What The #$*! Do We Know

Film Review by Jeffrey Winters

Once in awhile we describe a film as intelligent and smart. The ideas it conveys make us think while it doesn’t talk down to the audience. “What The #$*! (pronounced bleep) Do We Know?” strives and achieves a different form of intelligence. This film successfully conveys wisdom without using diatribes, religious dogma, psychobabble or elevating a guru into the “I know and you don’t yet know” category. It entertains while it explores new ways to experience self, others, life and God.

Bleep (for short) interviews fourteen top scientists with an emphasis on quantum physics, neurology and molecular biology. The interspersed interviews also include a few mystics and intertwines their message with a dramatic narrative starring Marlee Matlin as Amanda.

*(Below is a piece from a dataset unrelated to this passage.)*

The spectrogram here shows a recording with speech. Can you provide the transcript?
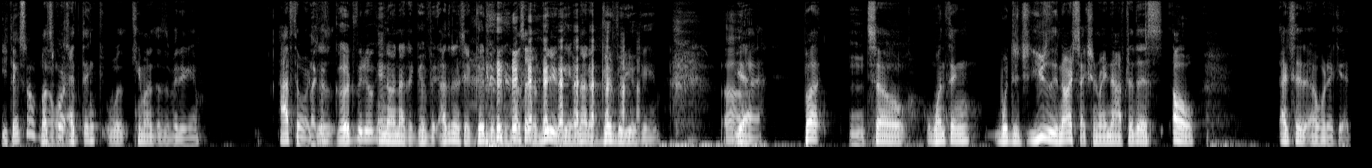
You think so? No, Bloodsport, I think, was came out as a video game. Afterwards, like a good video game. no, not a good. Vi- I didn't say a good video game. I said a video game, not a good video game. Uh, yeah, but Mhm. so one thing, which is usually in our section right now after this. Oh, I said, oh, what did I get?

At the same time fantastic cartoon graphics highlight certain key points. The film has a velvety and beautiful musical score composed by Christopher Franke who created much of the early work with Tangerine Dream.

If you are the kind of person who sees life as black and white both in religious and political terms this film might “blow your mind”. The people in the movie and the story being told constantly introduce new ways to experience life. They tell us the same reality we see and habitually live by is really made up of infinite possibilities which are governed by internal choice and personal responsibility. This is very similar to Castaneda’s books with Don Juan.

Marlee Matlin as Amanda is a skilled photographer who walks around as if her internal gyroscope is breaking. She experiences life through the veil of past hurt and pain. Matlin uses facial expressions which capture a large spectrum of feelings representing everything from confusion, fear, and hurt to joy and humble acceptance. During her dramatic presentation an interviewer explains how nuero -peptides addict all of us to behavior from the past.

Matlin’s acting is phenomenal in this film. We can identify with her self hatred and confusion as she literally struggles to pick herself up and reunify as a full human being who can experience her worth and beauty. Her journey is a familiar one for anyone trying to heal or gain freedom from the wrong and habitual messages we have inherited from negative media and bad parenting.

One important theme in the film is how thoughts and feelings affect us on a cellular, mental and everyday level. We are shown Dr. Emoto’s work: “Messages from Water.” Dr. Emoto photographed drops of water after writing thoughts and feelings on the outside of each container. The water crystallized with beautiful harmony to expressions of love and had a chaotic look when negative messages were scripted. We human beings are made up of mostly water. Combine this water photography with a discussion of how the brain perceives reality and you can understand the relationship between thought and creating one’s personal reality.

This film doesn’t offer any one answer to life. With a twinkle in the eye it asks us to entertain a deeper and more complex curiosity then we often perceive. It also suggests that one doesn’t have to suffer in order to change or transform our world view. We can rearrange the choices we make to shift and move out of the past. This is a fantastic film which entertains us into seeing a broadened view of life and the many possibilities available for us.

Along with this film, I would like to recommend three books: “Ano Ano The Seed” by Kristin Zambucka (out of print but available online). This is a poetic book about how we nurture and create our reality. “Urban Shaman” by Serge Kahili King is a gem. And the long running best seller by Ruiz, “The Four Agreements” offers deceptively simple ways to improve how we live our lives.